May 22, 2017 By Staff
Malloy’s Union Deal: $1.6B in Concessions Now, But Deal Stays Until 2027

Gov. Dan Malloy (D-Conn.) took a step toward balancing the two-year budget with $1.6 billion in union concessions, but it keeps generous benefits in place for the next 10 years.

Gov. Dan Malloy (D-Conn.) extracted $1.6 billion in two-year concessions from state labor unions, but also extended their generous benefits package to 2027, in a deal first reported by The CT Mirror on Monday morning.

The Mirror‘s Keith Phaneuf summarized the deal:

The agreement features a three-year wage freeze retroactive to the 2016-17 fiscal year. It also would boost pension and health insurance costs for workers and would include fewer than five furlough days.

But it also would extend the controversial state benefits contract with its employees through 2027 — a provision expected to draw criticism from many Republican legislators and some business groups.
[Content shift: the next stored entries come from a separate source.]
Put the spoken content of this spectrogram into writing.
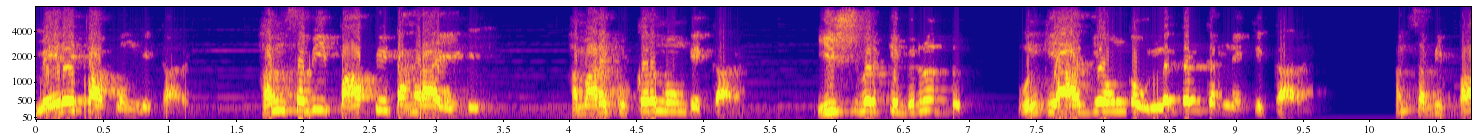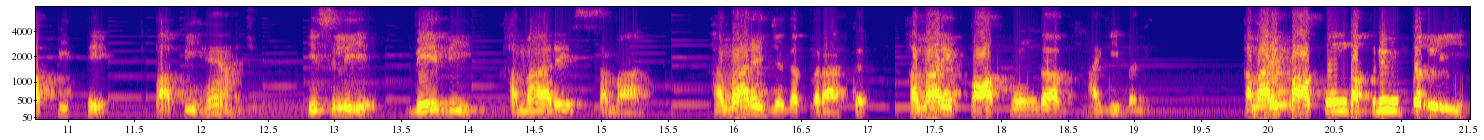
मेरे पापों के कारण। हम सभी पापी ठहराए गए हमारे कुकर्मों के कारण। ईश्वर के विरुद्ध उनकी आज्ञाओं का उल्लंघन करने के कारण हम सभी पापी थे, पापी हैं आज। इसलिए वे भी हमारे समान, हमारे जगह पर आकर, हमारे पापों का भागी बने। हमारे पापों का अपने ऊपर लिए।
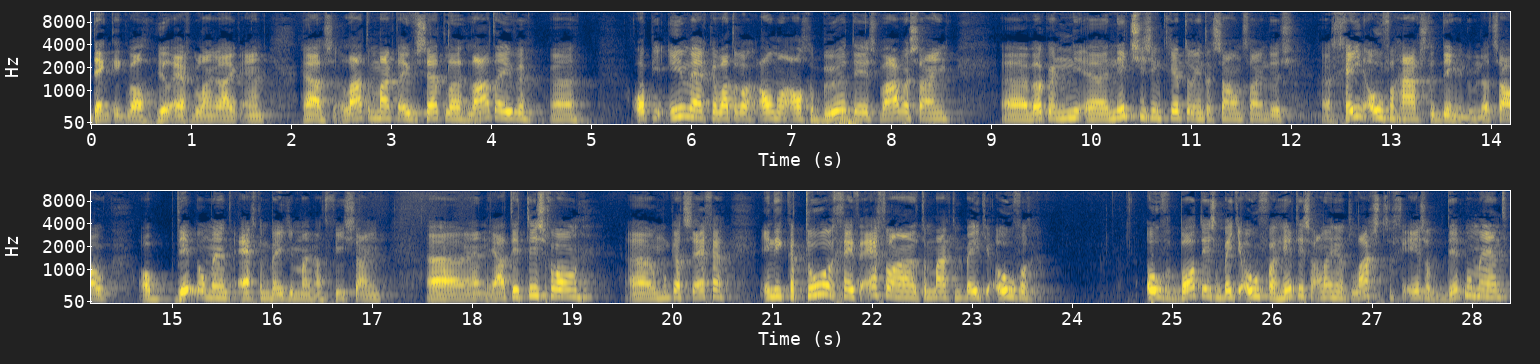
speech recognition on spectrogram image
denk ik wel heel erg belangrijk. En ja, laat de markt even settelen. Laat even op je inwerken wat er allemaal al gebeurd is, waar we zijn, uh, welke uh, niches in crypto interessant zijn. Dus uh, geen overhaaste dingen doen. Dat zou op dit moment echt een beetje mijn advies zijn. en ja, dit is gewoon, hoe moet ik dat zeggen? Indicatoren geven echt wel aan dat de markt een beetje over, overbod is, een beetje overhit is. Alleen het lastige is op dit moment.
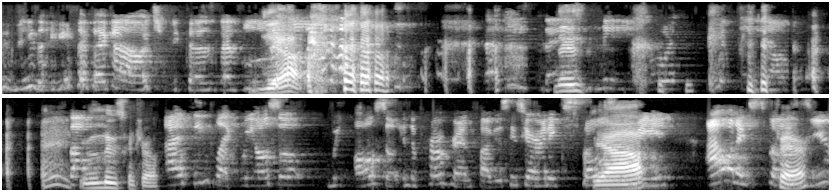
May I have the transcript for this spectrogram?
bebida ainda pega out because that's Yeah. That is, There's- me with, with Lose control. I think like we also we also in the program, Fabio, since you're already exposed Yeah. me, I want to expose Fair. you.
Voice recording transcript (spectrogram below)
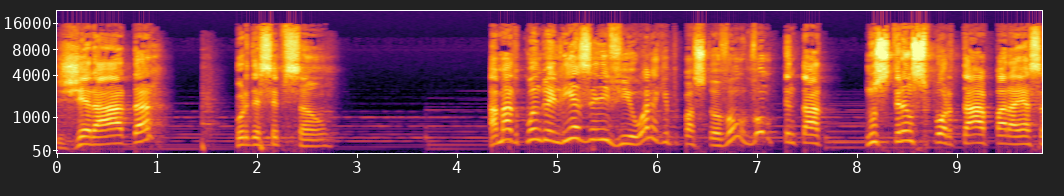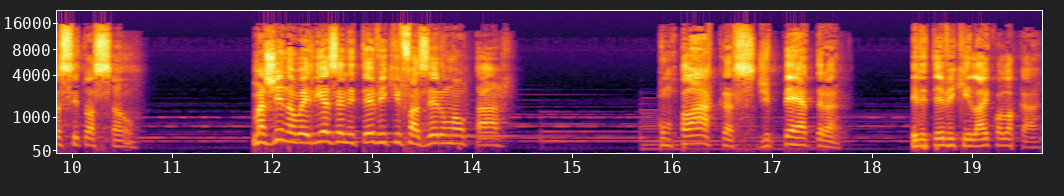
gerada por decepção. Amado, quando Elias ele viu, olha aqui para o pastor, vamos, vamos tentar nos transportar para essa situação. Imagina, o Elias ele teve que fazer um altar com placas de pedra. Ele teve que ir lá e colocar.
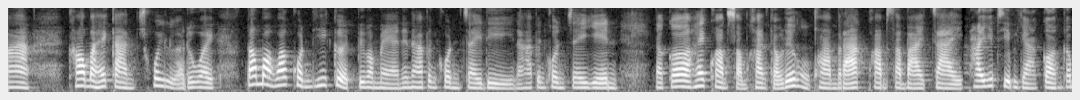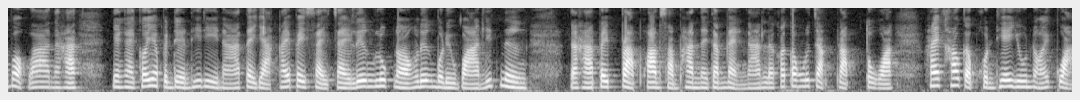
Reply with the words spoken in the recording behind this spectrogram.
มากๆ เข้ามาให้การช่วยเหลือด้วย ต้องมองว่าคนที่เกิดปีมะแม่เนี่ยนะคะเป็นคนใจดีนะคะเป็นคนใจเย็น แล้วก็ให้ความสำคัญกับเรื่องของความรักความสบายใจไพ่ยิปซีพยากรณ์ก็บอกว่านะคะ ยังไงก็ยังเป็นเดือนที่ดีนะ แต่อยากให้ไปใส่ใจเรื่องลูกน้องเรื่องบริวารนิดนึงนะคะไปปรับความสัมพันธ์ในตำแหน่งนั้น แล้วก็ต้องรู้จักปรับตัว ให้เข้ากับคนที่อายุน้อยกว่า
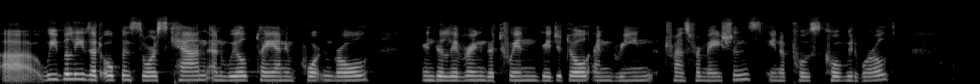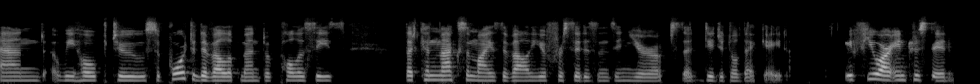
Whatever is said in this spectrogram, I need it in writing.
Uh, we believe that open source can and will play an important role in delivering the twin digital and green transformations in a post-COVID world. and we hope to support the development of policies that can maximize the value for citizens in Europe's digital decade. If you are interested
That provision also largely would remove a contentious issue from the 2022 gubernatorial debate.

The deal, if approved, gets Malloy and the legislature about one-third of the way to closing a two-year budget deficit that is expected to be around $5.1 billion.

However, as Phaneuf has noted, the deal also holds in place many of the generous benefits employees receive from the state. This makes it likely Connecticut will continue to run deficits every two-year budget cycle.

One major difference? The next two-year budget will be managed by a new governor. Connecticut just doesn’t know who yet.